During 2002, a series of study delays and failures and FDA rejections of marketing approvals have contributed to a decline in the capitalization of the sector. The NASDAQ Biotechnology Index, which dropped 16 percent in 2001, declined a stunning 49 percent during the first half of 2002.
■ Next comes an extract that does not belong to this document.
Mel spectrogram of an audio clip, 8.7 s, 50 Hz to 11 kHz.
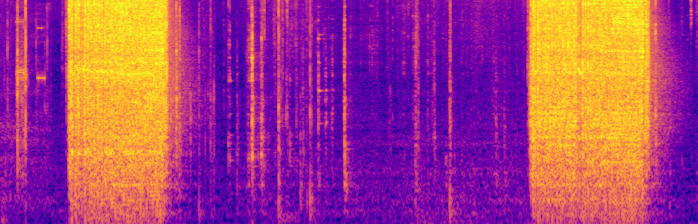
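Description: An impact wrench snugs down the nuts on a 2006-2014 Honda Ridgeline front strut and spring assembly, with two loud sustained rattling bursts of about a second each, separated by quieter clicks and handling noises.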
Biopharmaceutical companies are more in the red than in the pink. According to a survey of California biopharmaceutical companies, which make up about a third of those in the nation, 35 percent had no revenue in 2000, while 40 percent had no products. These data are not reassuring, especially inasmuch as the financial rescues that traditionally have come to biopharmaceutical start-ups from large-cap pharmaceutical companies are likely to become more rare. The big companies are themselves experiencing financial problems and a slump in productivity and are inclined to support only the most promising, big-ticket, low-risk products. According to data from the venture capital firm Recombinant Capital, the number of announced alliances between biotech and pharmaceutical companies fell from 524 in the year 2000 to 442 in 2002. This does not bode well in the short term for the highly innovative, niche-conscious strategy of many biopharmaceutical companies.
Perhaps even more alarming is that the woes described above have made biopharmaceutical companies less willing and able to fund research collaborations with academics. In the long term, this must adversely affect the scientific substrate on which companies’ innovation is based (to say nothing of the actual creation of the next generation of start-ups).
Biotechnology applied to pharmaceuticals has made seminal contributions to preventive and therapeutic medicine during the past 20 years but languishes far behind its potential. Important and often lifesaving products will continue to emerge, benefiting patients and perhaps lowering medical costs. However, there are too many companies chasing too few products that are overregulated and hugely expensive to test and bring to market. From the vantage point of an individual company (or investor), there seems little reason for unqualified optimism.